PROBLEM TO SOLVE:
Apart from the images, the records below need to be copied exactly.

Data items
Start of Block

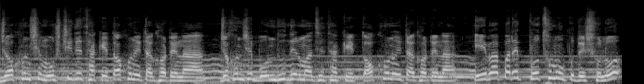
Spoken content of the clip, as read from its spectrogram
যখন সে মসজিদে থাকে, তখন এটা ঘটে না। যখন সে বন্ধুদের মাঝে থাকে, তখন এটা ঘটে না। এ ব্যাপারে প্রথম উপদেশ হলো,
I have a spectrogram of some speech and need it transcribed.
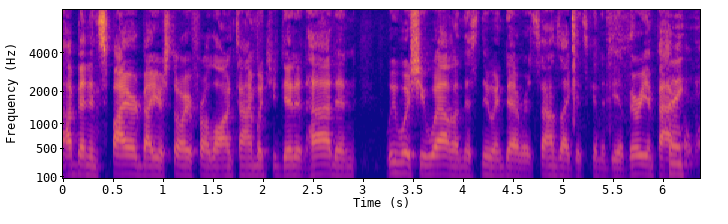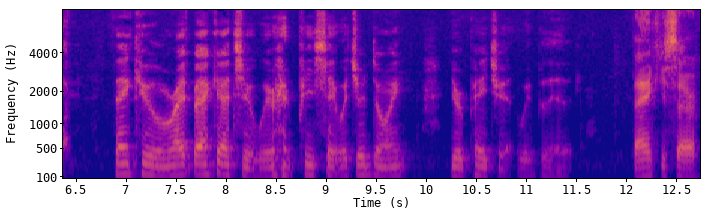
I've been inspired by your story for a long time. What you did at HUD, and we wish you well in this new endeavor. It sounds like it's going to be a very impactful Thank- one. Thank you. and Right back at you. We appreciate what you're doing. You're a patriot. We believe it. Thank you, sir.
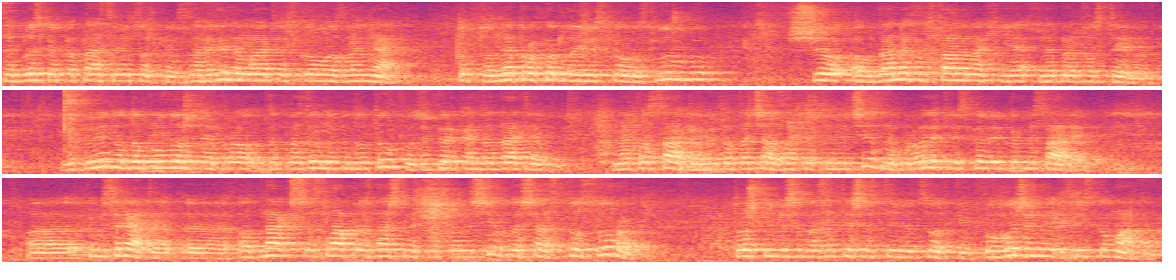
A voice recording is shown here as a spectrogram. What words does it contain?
це близько 15%, взагалі не мають військового звання, тобто не проходили військову службу, що в даних обставинах є неприпустимим. Відповідно до положення про депресивну підготовку, добір кандидатів на посаду викладача захисту вітчизни проводять військові комісарі. Е, Комісаріати. Е, Однак з числа призначених викладачів лише 140, трошки більше 26% погоджені з військоматами.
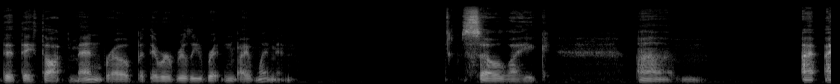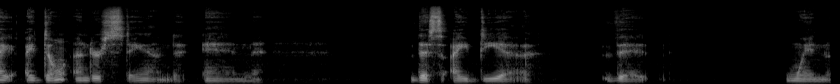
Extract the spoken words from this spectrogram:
that they thought men wrote, but they were really written by women. So, like, um, I, I, I don't understand in this idea that when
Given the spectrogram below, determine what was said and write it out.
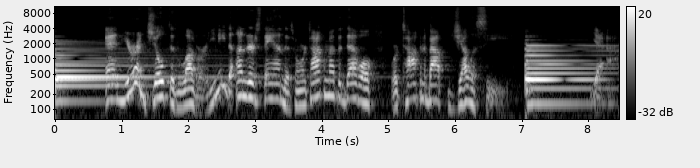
And you're a jilted lover. You need to understand this. When we're talking about the devil, we're talking about jealousy. Yeah.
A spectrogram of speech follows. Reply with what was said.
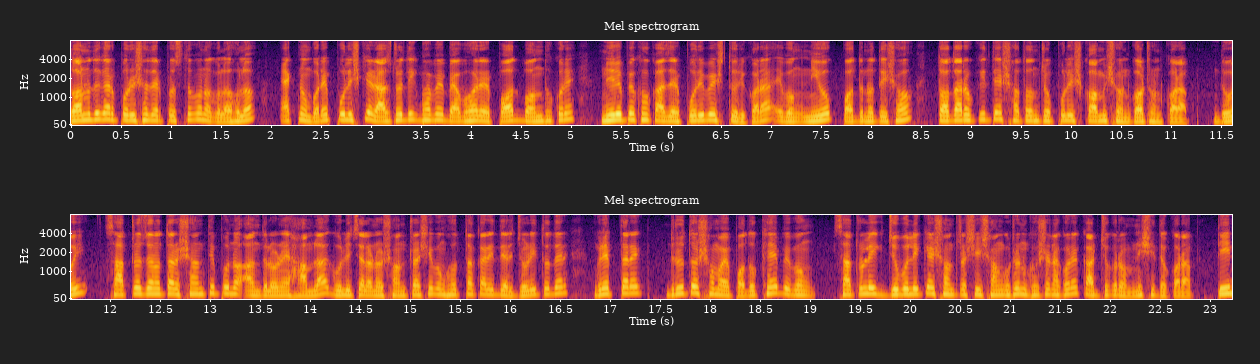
গণঅধিকার পরিষদের প্রস্তাবনাগুলো হলো, এক নম্বরে পুলিশকে রাজনৈতিকভাবে ব্যবহারের পথ বন্ধ করে নিরপেক্ষ কাজের পরিবেশ তৈরি করা এবং নিয়োগ, পদোন্নতি সহ তদারকিতে স্বতন্ত্র পুলিশ কমিশন গঠন করা। দুই, ছাত্র জনতার শান্তিপূর্ণ আন্দোলনে হামলা, গুলি চালানো সন্ত্রাসী এবং হত্যাকারীদের জড়িতদের গ্রেপ্তারে দ্রুত সময়ে পদক্ষেপ এবং ছাত্রলীগ যুবলীগকে সন্ত্রাসী সংগঠন ঘোষণা করে কার্যক্রম নিষিদ্ধ করা। তিন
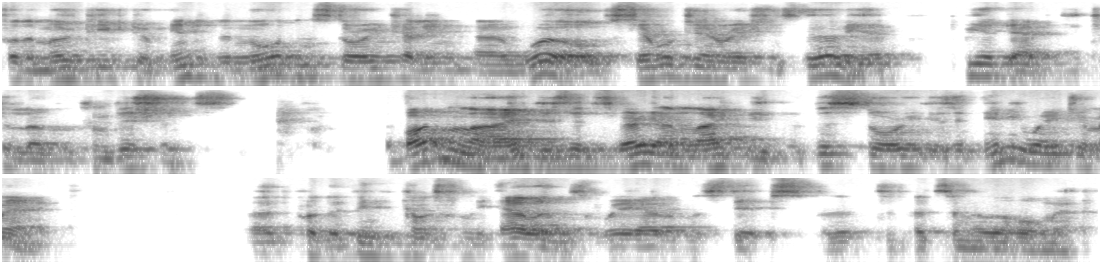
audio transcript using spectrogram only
for the motif to have entered the northern storytelling uh, world several generations earlier to be adapted to local conditions. The bottom line is it's very unlikely that this story is in any way Germanic. Uh, I think it comes from the Alans way out on the steppes, but that's, that's another whole matter.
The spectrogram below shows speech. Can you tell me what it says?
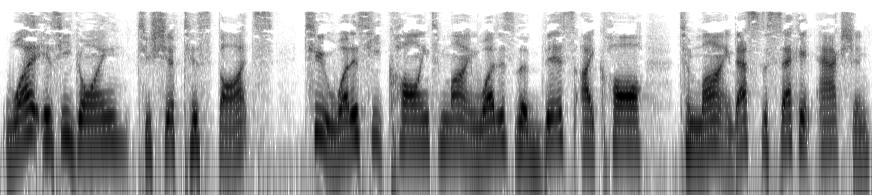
what is he going to shift his thoughts to? What is he calling to mind? What is the this I call to mind? That's the second action,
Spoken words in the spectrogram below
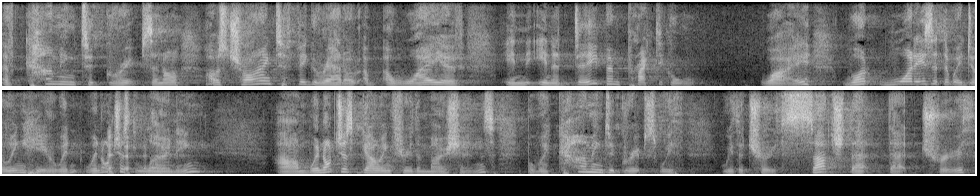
of coming to grips. And I, I was trying to figure out a, a, a way of, in, in a deep and practical way, what, what is it that we're doing here? We're, we're not just learning, um, we're not just going through the motions, but we're coming to grips with, with a truth such that that truth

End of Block

RESPONSE TO THE EXERCISE:
Spoken content of the clip, as read from its spectrogram
যখন সে মসজিদে থাকে, তখন এটা ঘটে না। যখন সে বন্ধুদের মাঝে থাকে, তখন এটা ঘটে না। এ ব্যাপারে প্রথম উপদেশ হলো,
I have a spectrogram of some speech and need it transcribed.
I've been inspired by your story for a long time. What you did at HUD, and we wish you well in this new endeavor. It sounds like it's going to be a very impactful Thank- one. Thank you. and Right back at you. We appreciate what you're doing. You're a patriot. We believe it. Thank you, sir.
A voice recording is shown here as a spectrogram. What words does it contain?
це близько 15%, взагалі не мають військового звання, тобто не проходили військову службу, що в даних обставинах є неприпустимим. Відповідно до положення про депресивну підготовку, добір кандидатів на посаду викладача захисту вітчизни проводять військові комісарі. Е, Комісаріати. Е, Однак з числа призначених викладачів лише 140, трошки більше 26% погоджені з військоматами.
Extract the spoken words from this spectrogram:
that they thought men wrote, but they were really written by women. So, like, um, I, I, I don't understand in this idea that when
Given the spectrogram below, determine what was said and write it out.
And you're a jilted lover. You need to understand this. When we're talking about the devil, we're talking about jealousy. Yeah.
A spectrogram of speech follows. Reply with what was said.
গণঅধিকার পরিষদের প্রস্তাবনাগুলো হলো, এক নম্বরে পুলিশকে রাজনৈতিকভাবে ব্যবহারের পথ বন্ধ করে নিরপেক্ষ কাজের পরিবেশ তৈরি করা এবং নিয়োগ, পদোন্নতি সহ তদারকিতে স্বতন্ত্র পুলিশ কমিশন গঠন করা। দুই, ছাত্র জনতার শান্তিপূর্ণ আন্দোলনে হামলা, গুলি চালানো সন্ত্রাসী এবং হত্যাকারীদের জড়িতদের গ্রেপ্তারে দ্রুত সময়ে পদক্ষেপ এবং ছাত্রলীগ যুবলীগকে সন্ত্রাসী সংগঠন ঘোষণা করে কার্যক্রম নিষিদ্ধ করা। তিন
audio transcript using spectrogram only
for the motif to have entered the northern storytelling uh, world several generations earlier to be adapted to local conditions. The bottom line is it's very unlikely that this story is in any way Germanic. Uh, I think it comes from the Alans way out on the steppes, but that's, that's another whole matter.
The spectrogram below shows speech. Can you tell me what it says?
what is he going to shift his thoughts to? What is he calling to mind? What is the this I call to mind? That's the second action,
Spoken words in the spectrogram below
of coming to grips. And I, I was trying to figure out a, a, a way of, in, in a deep and practical way, what, what is it that we're doing here? We're, we're not just learning, um, we're not just going through the motions, but we're coming to grips with, with a truth such that that truth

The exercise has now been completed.